Supplied data below:
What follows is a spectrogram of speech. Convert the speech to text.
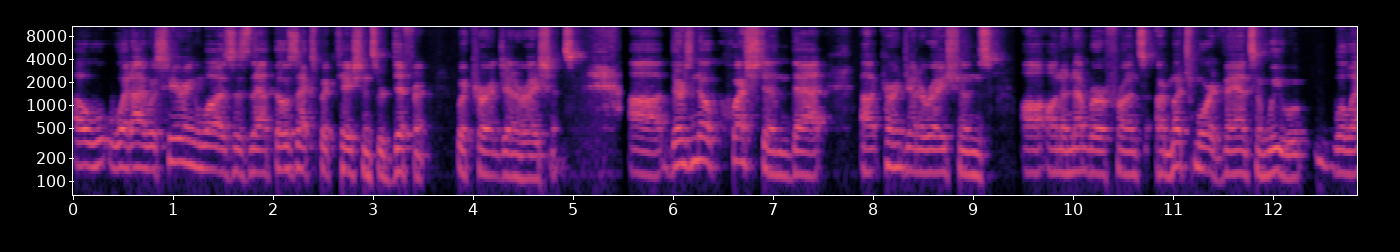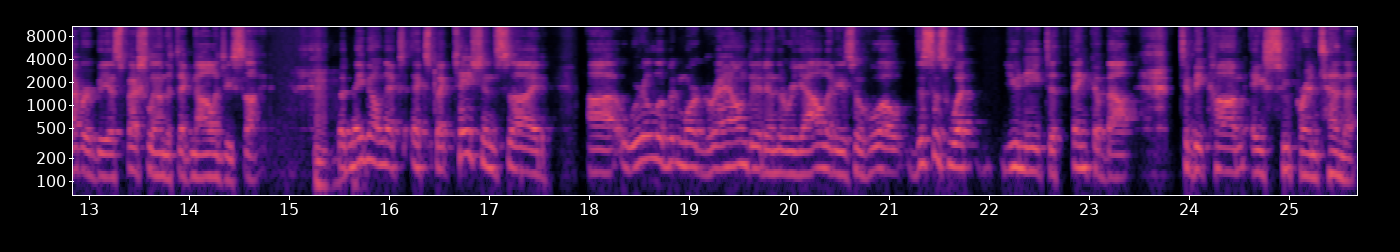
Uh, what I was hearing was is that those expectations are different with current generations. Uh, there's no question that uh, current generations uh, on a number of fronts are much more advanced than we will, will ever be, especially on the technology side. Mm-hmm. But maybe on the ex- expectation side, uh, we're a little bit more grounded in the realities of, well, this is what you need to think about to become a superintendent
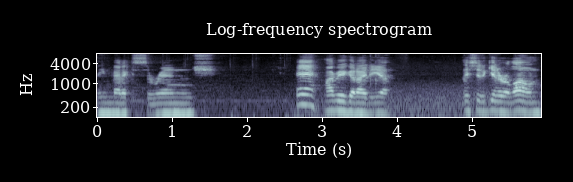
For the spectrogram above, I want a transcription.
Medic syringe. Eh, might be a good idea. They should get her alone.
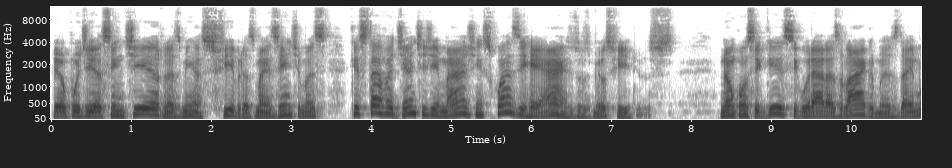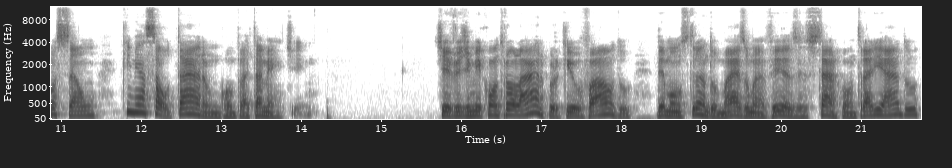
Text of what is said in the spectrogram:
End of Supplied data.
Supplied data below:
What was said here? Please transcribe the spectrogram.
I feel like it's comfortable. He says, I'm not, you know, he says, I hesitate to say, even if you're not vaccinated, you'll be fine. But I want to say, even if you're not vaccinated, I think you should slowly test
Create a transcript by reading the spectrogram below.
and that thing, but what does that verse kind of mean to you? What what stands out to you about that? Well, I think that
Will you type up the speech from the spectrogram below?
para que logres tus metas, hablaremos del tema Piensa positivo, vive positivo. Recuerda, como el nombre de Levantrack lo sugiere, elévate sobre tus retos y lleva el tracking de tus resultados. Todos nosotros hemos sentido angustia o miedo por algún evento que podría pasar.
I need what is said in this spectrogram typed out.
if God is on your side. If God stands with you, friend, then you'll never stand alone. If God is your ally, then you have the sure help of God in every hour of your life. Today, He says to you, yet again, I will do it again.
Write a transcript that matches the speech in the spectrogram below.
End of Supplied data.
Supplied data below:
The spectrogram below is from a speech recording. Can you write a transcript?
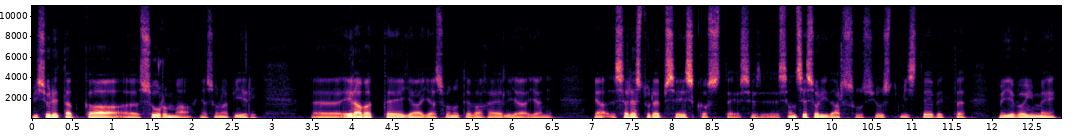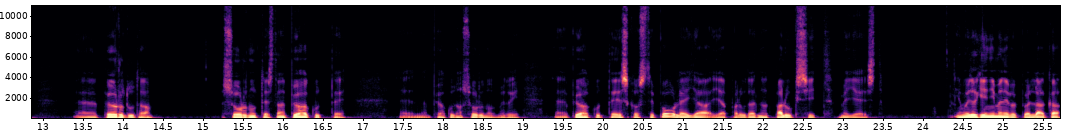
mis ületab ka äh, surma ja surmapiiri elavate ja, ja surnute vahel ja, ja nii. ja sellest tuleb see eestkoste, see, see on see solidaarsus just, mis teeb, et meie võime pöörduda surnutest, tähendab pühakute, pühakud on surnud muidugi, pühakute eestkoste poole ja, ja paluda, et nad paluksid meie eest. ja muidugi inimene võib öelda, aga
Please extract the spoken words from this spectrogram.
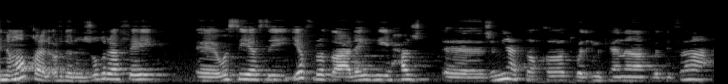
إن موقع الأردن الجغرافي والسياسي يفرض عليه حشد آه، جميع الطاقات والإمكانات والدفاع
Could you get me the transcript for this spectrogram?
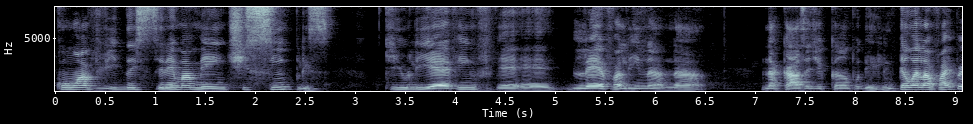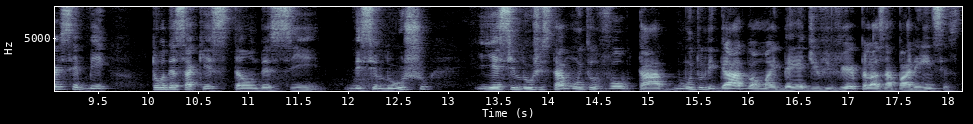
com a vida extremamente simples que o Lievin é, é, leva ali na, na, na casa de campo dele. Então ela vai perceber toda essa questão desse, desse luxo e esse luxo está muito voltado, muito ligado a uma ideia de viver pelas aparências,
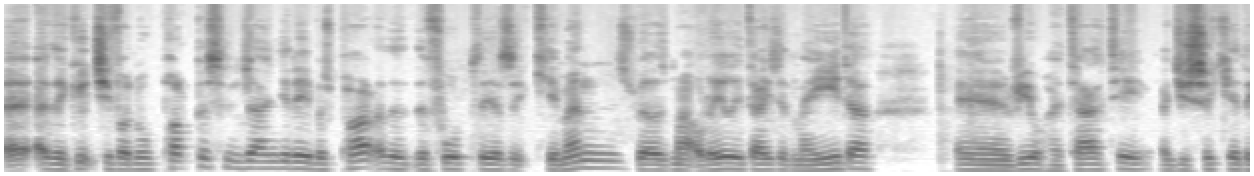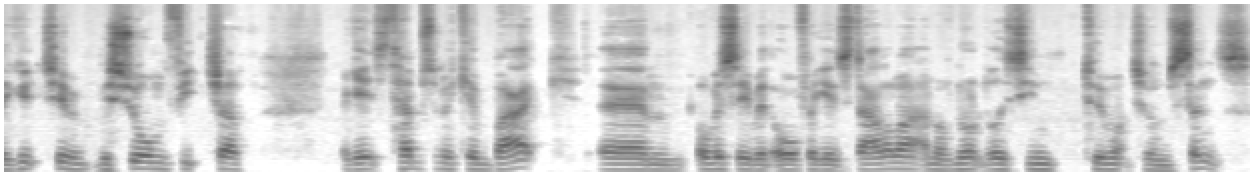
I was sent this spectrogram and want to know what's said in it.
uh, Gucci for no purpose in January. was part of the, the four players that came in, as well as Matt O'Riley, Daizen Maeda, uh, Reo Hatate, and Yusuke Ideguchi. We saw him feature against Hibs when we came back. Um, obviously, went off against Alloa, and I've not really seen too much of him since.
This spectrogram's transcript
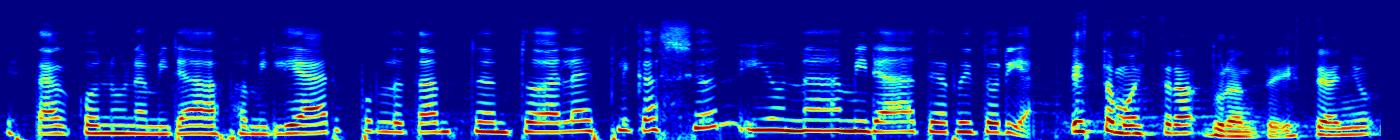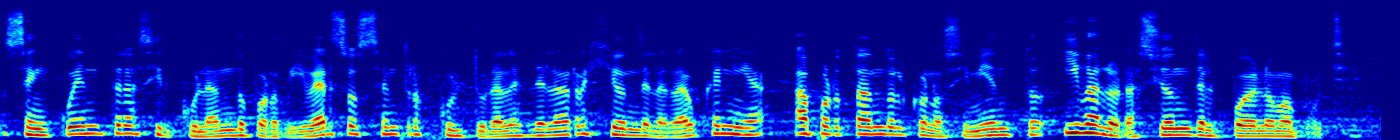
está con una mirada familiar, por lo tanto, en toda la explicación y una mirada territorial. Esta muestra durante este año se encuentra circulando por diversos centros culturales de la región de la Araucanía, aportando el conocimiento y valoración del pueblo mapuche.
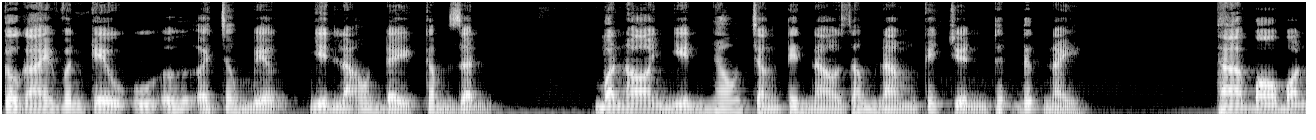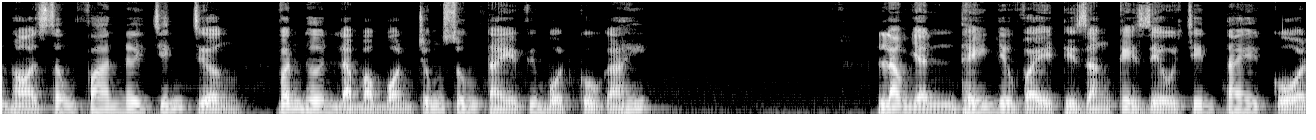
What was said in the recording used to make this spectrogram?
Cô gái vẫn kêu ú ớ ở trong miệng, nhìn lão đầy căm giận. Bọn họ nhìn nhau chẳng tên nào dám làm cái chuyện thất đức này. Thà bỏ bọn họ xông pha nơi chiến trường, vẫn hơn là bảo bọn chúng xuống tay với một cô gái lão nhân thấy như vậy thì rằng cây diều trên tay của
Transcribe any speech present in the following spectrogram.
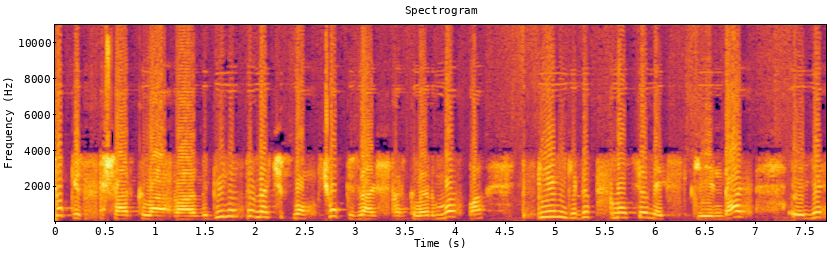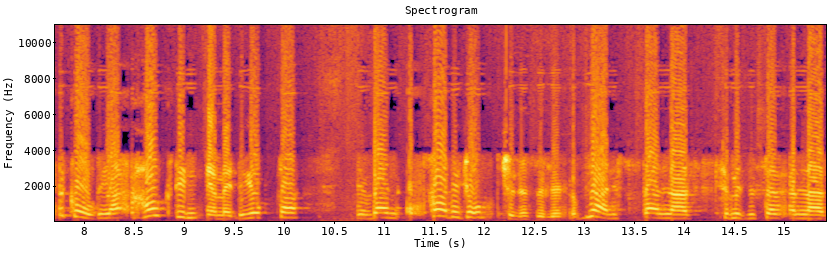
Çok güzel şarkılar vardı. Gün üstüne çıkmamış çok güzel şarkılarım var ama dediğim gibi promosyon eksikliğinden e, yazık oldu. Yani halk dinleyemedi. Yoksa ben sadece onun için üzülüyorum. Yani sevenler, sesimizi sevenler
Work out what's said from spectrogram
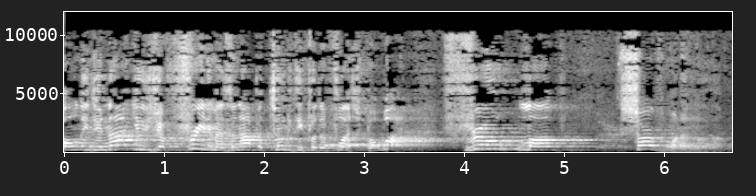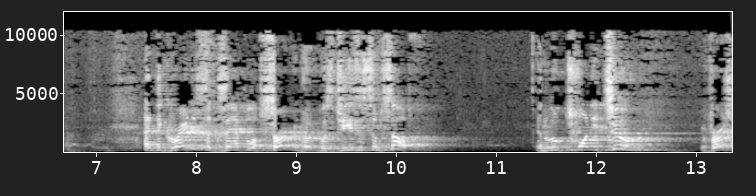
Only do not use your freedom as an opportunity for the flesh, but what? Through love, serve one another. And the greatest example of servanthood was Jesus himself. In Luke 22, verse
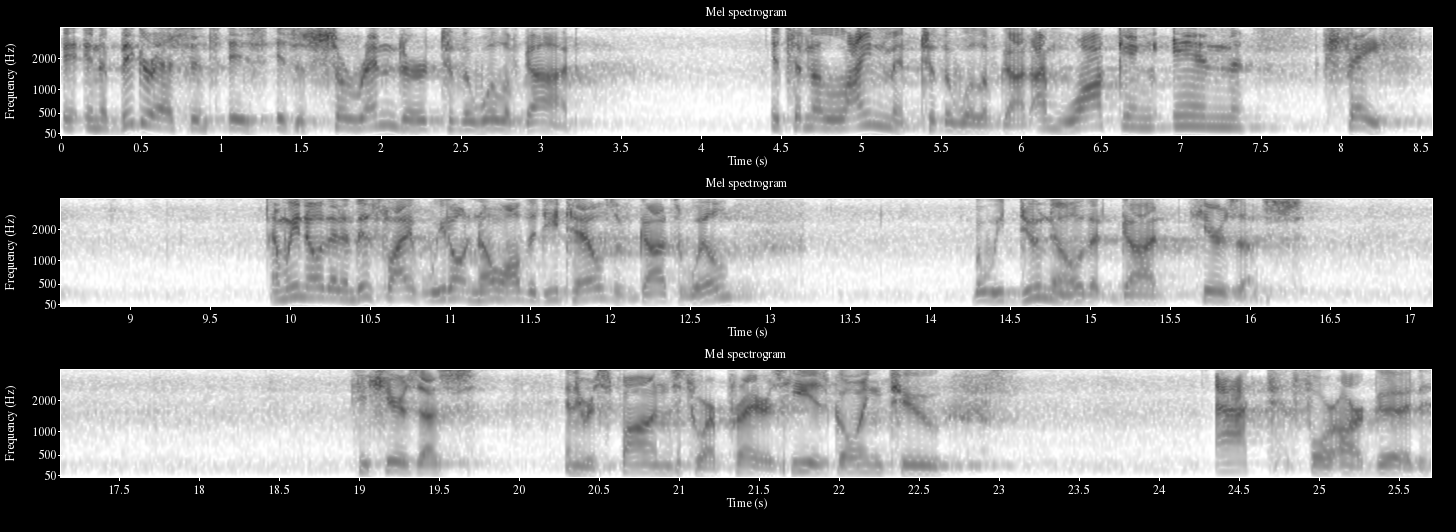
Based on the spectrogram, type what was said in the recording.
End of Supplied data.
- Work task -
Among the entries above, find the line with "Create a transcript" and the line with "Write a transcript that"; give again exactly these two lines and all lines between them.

- Written response -
Create a transcript by reading the spectrogram below.
and that thing, but what does that verse kind of mean to you? What what stands out to you about that? Well, I think that
Will you type up the speech from the spectrogram below?
para que logres tus metas, hablaremos del tema Piensa positivo, vive positivo. Recuerda, como el nombre de Levantrack lo sugiere, elévate sobre tus retos y lleva el tracking de tus resultados. Todos nosotros hemos sentido angustia o miedo por algún evento que podría pasar.
I need what is said in this spectrogram typed out.
if God is on your side. If God stands with you, friend, then you'll never stand alone. If God is your ally, then you have the sure help of God in every hour of your life. Today, He says to you, yet again, I will do it again.
Write a transcript that matches the speech in the spectrogram below.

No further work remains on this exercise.